## What to do
Each line, starting at the one with "Language, sex, age, state, district, area, speech" and running to the end of the data below, is to be set down again exactly, both ends included; leave pictures out.

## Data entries
--*--

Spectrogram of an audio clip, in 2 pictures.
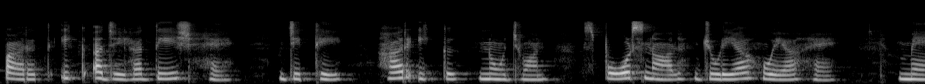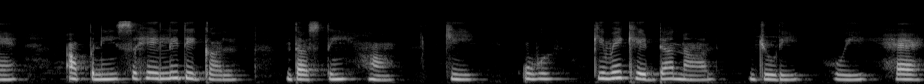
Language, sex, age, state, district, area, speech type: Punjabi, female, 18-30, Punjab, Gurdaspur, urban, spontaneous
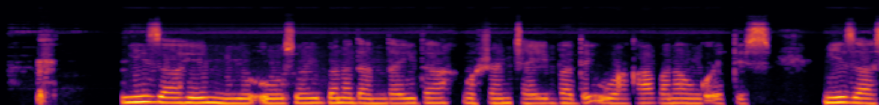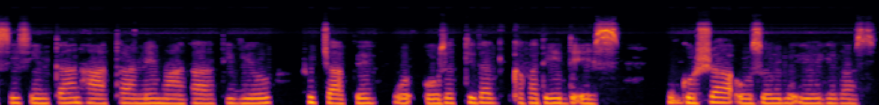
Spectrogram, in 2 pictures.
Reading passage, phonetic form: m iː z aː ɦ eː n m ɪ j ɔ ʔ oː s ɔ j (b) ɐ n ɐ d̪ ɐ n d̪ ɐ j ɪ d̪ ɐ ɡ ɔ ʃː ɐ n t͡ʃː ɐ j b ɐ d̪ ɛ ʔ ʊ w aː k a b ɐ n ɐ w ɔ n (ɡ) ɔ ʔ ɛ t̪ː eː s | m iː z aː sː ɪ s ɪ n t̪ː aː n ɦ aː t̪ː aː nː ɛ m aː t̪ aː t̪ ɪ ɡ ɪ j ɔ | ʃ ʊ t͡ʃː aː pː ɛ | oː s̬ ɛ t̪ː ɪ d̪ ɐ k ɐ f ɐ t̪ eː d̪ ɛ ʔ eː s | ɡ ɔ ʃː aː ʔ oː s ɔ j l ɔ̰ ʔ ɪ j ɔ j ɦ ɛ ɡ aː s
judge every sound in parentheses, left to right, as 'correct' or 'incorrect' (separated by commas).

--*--

## Finished task
Language, sex, age, state, district, area, speech type: Punjabi, female, 18-30, Punjab, Gurdaspur, urban, spontaneous
Spectrogram, in 2 pictures.
Reading passage, phonetic form: m iː z aː ɦ eː n m ɪ j ɔ ʔ oː s ɔ j (b) ɐ n ɐ d̪ ɐ n d̪ ɐ j ɪ d̪ ɐ ɡ ɔ ʃː ɐ n t͡ʃː ɐ j b ɐ d̪ ɛ ʔ ʊ w aː k a b ɐ n ɐ w ɔ n (ɡ) ɔ ʔ ɛ t̪ː eː s | m iː z aː sː ɪ s ɪ n t̪ː aː n ɦ aː t̪ː aː nː ɛ m aː t̪ aː t̪ ɪ ɡ ɪ j ɔ | ʃ ʊ t͡ʃː aː pː ɛ | oː s̬ ɛ t̪ː ɪ d̪ ɐ k ɐ f ɐ t̪ eː d̪ ɛ ʔ eː s | ɡ ɔ ʃː aː ʔ oː s ɔ j l ɔ̰ ʔ ɪ j ɔ j ɦ ɛ ɡ aː s
judge every sound in parentheses, left to right, as 'correct' or 'incorrect' (separated by commas).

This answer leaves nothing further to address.